# GOAL OF THE EXERCISE
Each record is to be copied exactly as written.

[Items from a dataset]
■ ■ ■ ■

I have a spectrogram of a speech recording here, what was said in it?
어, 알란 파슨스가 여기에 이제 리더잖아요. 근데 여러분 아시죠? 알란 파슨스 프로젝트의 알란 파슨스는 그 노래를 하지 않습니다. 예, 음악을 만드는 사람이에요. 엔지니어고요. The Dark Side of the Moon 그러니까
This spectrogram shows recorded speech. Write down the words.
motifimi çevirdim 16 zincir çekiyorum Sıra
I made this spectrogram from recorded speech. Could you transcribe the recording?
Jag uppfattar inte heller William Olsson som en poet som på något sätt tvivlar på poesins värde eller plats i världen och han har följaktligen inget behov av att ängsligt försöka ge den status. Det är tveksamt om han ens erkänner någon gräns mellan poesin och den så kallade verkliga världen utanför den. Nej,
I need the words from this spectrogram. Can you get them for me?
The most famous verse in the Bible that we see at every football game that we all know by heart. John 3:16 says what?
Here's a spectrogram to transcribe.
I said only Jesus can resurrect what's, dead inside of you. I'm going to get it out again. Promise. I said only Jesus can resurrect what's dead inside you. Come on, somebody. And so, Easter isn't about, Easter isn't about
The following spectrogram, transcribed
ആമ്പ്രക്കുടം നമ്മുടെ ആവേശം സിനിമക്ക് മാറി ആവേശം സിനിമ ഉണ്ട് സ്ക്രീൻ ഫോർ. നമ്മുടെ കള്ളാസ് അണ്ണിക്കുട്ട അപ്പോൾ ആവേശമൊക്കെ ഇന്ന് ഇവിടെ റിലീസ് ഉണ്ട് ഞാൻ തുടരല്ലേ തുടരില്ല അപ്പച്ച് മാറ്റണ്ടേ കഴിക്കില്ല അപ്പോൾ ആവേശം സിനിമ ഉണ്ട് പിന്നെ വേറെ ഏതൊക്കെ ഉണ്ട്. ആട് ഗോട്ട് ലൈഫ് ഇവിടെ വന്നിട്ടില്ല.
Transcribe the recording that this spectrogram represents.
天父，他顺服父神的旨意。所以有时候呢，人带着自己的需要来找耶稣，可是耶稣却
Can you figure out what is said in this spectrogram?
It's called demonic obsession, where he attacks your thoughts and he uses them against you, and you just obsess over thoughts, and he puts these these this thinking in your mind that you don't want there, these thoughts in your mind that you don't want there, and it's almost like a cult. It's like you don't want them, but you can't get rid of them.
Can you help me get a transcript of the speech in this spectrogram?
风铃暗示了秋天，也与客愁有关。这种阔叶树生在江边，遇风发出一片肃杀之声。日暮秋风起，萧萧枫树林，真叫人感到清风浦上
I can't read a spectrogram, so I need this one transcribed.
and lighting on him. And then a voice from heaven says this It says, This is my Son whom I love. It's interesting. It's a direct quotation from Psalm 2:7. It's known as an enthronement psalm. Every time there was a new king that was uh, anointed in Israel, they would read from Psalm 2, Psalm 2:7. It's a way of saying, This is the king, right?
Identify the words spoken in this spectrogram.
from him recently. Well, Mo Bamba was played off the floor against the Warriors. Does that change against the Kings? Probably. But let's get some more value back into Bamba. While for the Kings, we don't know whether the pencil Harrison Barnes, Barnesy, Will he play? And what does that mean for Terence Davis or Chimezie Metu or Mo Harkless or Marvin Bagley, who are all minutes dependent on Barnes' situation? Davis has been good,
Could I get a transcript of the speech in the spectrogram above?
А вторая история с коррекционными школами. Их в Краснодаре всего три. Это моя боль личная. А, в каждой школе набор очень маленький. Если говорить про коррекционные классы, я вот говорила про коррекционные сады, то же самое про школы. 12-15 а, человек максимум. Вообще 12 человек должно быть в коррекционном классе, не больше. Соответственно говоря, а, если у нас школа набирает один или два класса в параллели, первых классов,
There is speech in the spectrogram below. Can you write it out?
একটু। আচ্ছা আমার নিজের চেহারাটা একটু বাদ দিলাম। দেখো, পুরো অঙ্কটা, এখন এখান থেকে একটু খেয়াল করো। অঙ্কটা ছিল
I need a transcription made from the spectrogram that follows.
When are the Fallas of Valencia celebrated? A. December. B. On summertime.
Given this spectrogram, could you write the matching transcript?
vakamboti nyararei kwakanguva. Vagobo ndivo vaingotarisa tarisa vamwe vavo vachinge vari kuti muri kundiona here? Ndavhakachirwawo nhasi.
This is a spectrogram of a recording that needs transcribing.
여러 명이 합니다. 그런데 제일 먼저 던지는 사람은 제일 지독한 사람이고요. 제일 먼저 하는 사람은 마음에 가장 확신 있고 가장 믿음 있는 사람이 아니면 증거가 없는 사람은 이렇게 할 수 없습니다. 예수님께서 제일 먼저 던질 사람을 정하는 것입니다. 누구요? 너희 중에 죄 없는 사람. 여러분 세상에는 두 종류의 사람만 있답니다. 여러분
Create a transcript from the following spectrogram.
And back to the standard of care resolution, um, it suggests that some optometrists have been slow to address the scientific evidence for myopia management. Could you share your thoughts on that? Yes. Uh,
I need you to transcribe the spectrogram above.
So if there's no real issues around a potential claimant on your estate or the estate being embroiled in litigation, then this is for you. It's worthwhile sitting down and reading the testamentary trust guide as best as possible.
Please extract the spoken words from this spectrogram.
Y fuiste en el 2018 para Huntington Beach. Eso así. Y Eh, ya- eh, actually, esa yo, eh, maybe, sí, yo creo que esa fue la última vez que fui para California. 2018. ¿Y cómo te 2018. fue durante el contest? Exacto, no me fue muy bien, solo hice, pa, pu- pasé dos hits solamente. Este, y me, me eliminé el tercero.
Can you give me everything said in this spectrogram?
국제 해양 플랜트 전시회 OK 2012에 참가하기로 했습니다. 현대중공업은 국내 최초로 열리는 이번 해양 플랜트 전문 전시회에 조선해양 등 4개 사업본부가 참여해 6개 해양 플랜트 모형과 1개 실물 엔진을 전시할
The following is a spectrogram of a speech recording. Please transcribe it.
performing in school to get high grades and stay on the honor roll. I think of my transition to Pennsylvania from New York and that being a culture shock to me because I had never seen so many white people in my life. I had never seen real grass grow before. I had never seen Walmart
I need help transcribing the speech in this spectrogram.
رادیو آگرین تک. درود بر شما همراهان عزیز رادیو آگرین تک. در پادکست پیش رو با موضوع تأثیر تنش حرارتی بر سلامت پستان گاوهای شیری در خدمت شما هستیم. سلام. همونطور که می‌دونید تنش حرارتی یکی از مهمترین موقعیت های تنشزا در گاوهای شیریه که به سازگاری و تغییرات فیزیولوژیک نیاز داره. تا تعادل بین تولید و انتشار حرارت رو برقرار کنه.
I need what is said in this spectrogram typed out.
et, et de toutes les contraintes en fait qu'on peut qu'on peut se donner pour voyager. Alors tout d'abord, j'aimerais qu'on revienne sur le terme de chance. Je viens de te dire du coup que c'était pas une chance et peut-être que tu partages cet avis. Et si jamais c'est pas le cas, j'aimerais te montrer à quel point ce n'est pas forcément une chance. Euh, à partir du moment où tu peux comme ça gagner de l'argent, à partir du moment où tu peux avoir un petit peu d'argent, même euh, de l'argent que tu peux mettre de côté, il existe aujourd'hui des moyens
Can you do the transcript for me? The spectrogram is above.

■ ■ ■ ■

# RESPONSE FOR THIS EXERCISE
I have a spectrogram of a speech recording here, what was said in it?
어, 알란 파슨스가 여기에 이제 리더잖아요. 근데 여러분 아시죠? 알란 파슨스 프로젝트의 알란 파슨스는 그 노래를 하지 않습니다. 예, 음악을 만드는 사람이에요. 엔지니어고요. The Dark Side of the Moon 그러니까
This spectrogram shows recorded speech. Write down the words.
motifimi çevirdim 16 zincir çekiyorum Sıra
I made this spectrogram from recorded speech. Could you transcribe the recording?
Jag uppfattar inte heller William Olsson som en poet som på något sätt tvivlar på poesins värde eller plats i världen och han har följaktligen inget behov av att ängsligt försöka ge den status. Det är tveksamt om han ens erkänner någon gräns mellan poesin och den så kallade verkliga världen utanför den. Nej,
I need the words from this spectrogram. Can you get them for me?
The most famous verse in the Bible that we see at every football game that we all know by heart. John 3:16 says what?
Here's a spectrogram to transcribe.
I said only Jesus can resurrect what's, dead inside of you. I'm going to get it out again. Promise. I said only Jesus can resurrect what's dead inside you. Come on, somebody. And so, Easter isn't about, Easter isn't about
The following spectrogram, transcribed
ആമ്പ്രക്കുടം നമ്മുടെ ആവേശം സിനിമക്ക് മാറി ആവേശം സിനിമ ഉണ്ട് സ്ക്രീൻ ഫോർ. നമ്മുടെ കള്ളാസ് അണ്ണിക്കുട്ട അപ്പോൾ ആവേശമൊക്കെ ഇന്ന് ഇവിടെ റിലീസ് ഉണ്ട് ഞാൻ തുടരല്ലേ തുടരില്ല അപ്പച്ച് മാറ്റണ്ടേ കഴിക്കില്ല അപ്പോൾ ആവേശം സിനിമ ഉണ്ട് പിന്നെ വേറെ ഏതൊക്കെ ഉണ്ട്. ആട് ഗോട്ട് ലൈഫ് ഇവിടെ വന്നിട്ടില്ല.
Transcribe the recording that this spectrogram represents.
天父，他顺服父神的旨意。所以有时候呢，人带着自己的需要来找耶稣，可是耶稣却
Can you figure out what is said in this spectrogram?
It's called demonic obsession, where he attacks your thoughts and he uses them against you, and you just obsess over thoughts, and he puts these these this thinking in your mind that you don't want there, these thoughts in your mind that you don't want there, and it's almost like a cult. It's like you don't want them, but you can't get rid of them.
Can you help me get a transcript of the speech in this spectrogram?
风铃暗示了秋天，也与客愁有关。这种阔叶树生在江边，遇风发出一片肃杀之声。日暮秋风起，萧萧枫树林，真叫人感到清风浦上
I can't read a spectrogram, so I need this one transcribed.
and lighting on him. And then a voice from heaven says this It says, This is my Son whom I love. It's interesting. It's a direct quotation from Psalm 2:7. It's known as an enthronement psalm. Every time there was a new king that was uh, anointed in Israel, they would read from Psalm 2, Psalm 2:7. It's a way of saying, This is the king, right?
Identify the words spoken in this spectrogram.
from him recently. Well, Mo Bamba was played off the floor against the Warriors. Does that change against the Kings? Probably. But let's get some more value back into Bamba. While for the Kings, we don't know whether the pencil Harrison Barnes, Barnesy, Will he play? And what does that mean for Terence Davis or Chimezie Metu or Mo Harkless or Marvin Bagley, who are all minutes dependent on Barnes' situation? Davis has been good,
Could I get a transcript of the speech in the spectrogram above?
А вторая история с коррекционными школами. Их в Краснодаре всего три. Это моя боль личная. А, в каждой школе набор очень маленький. Если говорить про коррекционные классы, я вот говорила про коррекционные сады, то же самое про школы. 12-15 а, человек максимум. Вообще 12 человек должно быть в коррекционном классе, не больше. Соответственно говоря, а, если у нас школа набирает один или два класса в параллели, первых классов,
There is speech in the spectrogram below. Can you write it out?
একটু। আচ্ছা আমার নিজের চেহারাটা একটু বাদ দিলাম। দেখো, পুরো অঙ্কটা, এখন এখান থেকে একটু খেয়াল করো। অঙ্কটা ছিল
I need a transcription made from the spectrogram that follows.
When are the Fallas of Valencia celebrated? A. December. B. On summertime.
Given this spectrogram, could you write the matching transcript?
vakamboti nyararei kwakanguva. Vagobo ndivo vaingotarisa tarisa vamwe vavo vachinge vari kuti muri kundiona here? Ndavhakachirwawo nhasi.
This is a spectrogram of a recording that needs transcribing.
여러 명이 합니다. 그런데 제일 먼저 던지는 사람은 제일 지독한 사람이고요. 제일 먼저 하는 사람은 마음에 가장 확신 있고 가장 믿음 있는 사람이 아니면 증거가 없는 사람은 이렇게 할 수 없습니다. 예수님께서 제일 먼저 던질 사람을 정하는 것입니다. 누구요? 너희 중에 죄 없는 사람. 여러분 세상에는 두 종류의 사람만 있답니다. 여러분
Create a transcript from the following spectrogram.
And back to the standard of care resolution, um, it suggests that some optometrists have been slow to address the scientific evidence for myopia management. Could you share your thoughts on that? Yes. Uh,
I need you to transcribe the spectrogram above.
So if there's no real issues around a potential claimant on your estate or the estate being embroiled in litigation, then this is for you. It's worthwhile sitting down and reading the testamentary trust guide as best as possible.
Please extract the spoken words from this spectrogram.
Y fuiste en el 2018 para Huntington Beach. Eso así. Y Eh, ya- eh, actually, esa yo, eh, maybe, sí, yo creo que esa fue la última vez que fui para California. 2018. ¿Y cómo te 2018. fue durante el contest? Exacto, no me fue muy bien, solo hice, pa, pu- pasé dos hits solamente. Este, y me, me eliminé el tercero.
Can you give me everything said in this spectrogram?
국제 해양 플랜트 전시회 OK 2012에 참가하기로 했습니다. 현대중공업은 국내 최초로 열리는 이번 해양 플랜트 전문 전시회에 조선해양 등 4개 사업본부가 참여해 6개 해양 플랜트 모형과 1개 실물 엔진을 전시할
The following is a spectrogram of a speech recording. Please transcribe it.
performing in school to get high grades and stay on the honor roll. I think of my transition to Pennsylvania from New York and that being a culture shock to me because I had never seen so many white people in my life. I had never seen real grass grow before. I had never seen Walmart
I need help transcribing the speech in this spectrogram.
رادیو آگرین تک. درود بر شما همراهان عزیز رادیو آگرین تک. در پادکست پیش رو با موضوع تأثیر تنش حرارتی بر سلامت پستان گاوهای شیری در خدمت شما هستیم. سلام. همونطور که می‌دونید تنش حرارتی یکی از مهمترین موقعیت های تنشزا در گاوهای شیریه که به سازگاری و تغییرات فیزیولوژیک نیاز داره. تا تعادل بین تولید و انتشار حرارت رو برقرار کنه.
I need what is said in this spectrogram typed out.
et, et de toutes les contraintes en fait qu'on peut qu'on peut se donner pour voyager. Alors tout d'abord, j'aimerais qu'on revienne sur le terme de chance. Je viens de te dire du coup que c'était pas une chance et peut-être que tu partages cet avis. Et si jamais c'est pas le cas, j'aimerais te montrer à quel point ce n'est pas forcément une chance. Euh, à partir du moment où tu peux comme ça gagner de l'argent, à partir du moment où tu peux avoir un petit peu d'argent, même euh, de l'argent que tu peux mettre de côté, il existe aujourd'hui des moyens
Can you do the transcript for me? The spectrogram is above.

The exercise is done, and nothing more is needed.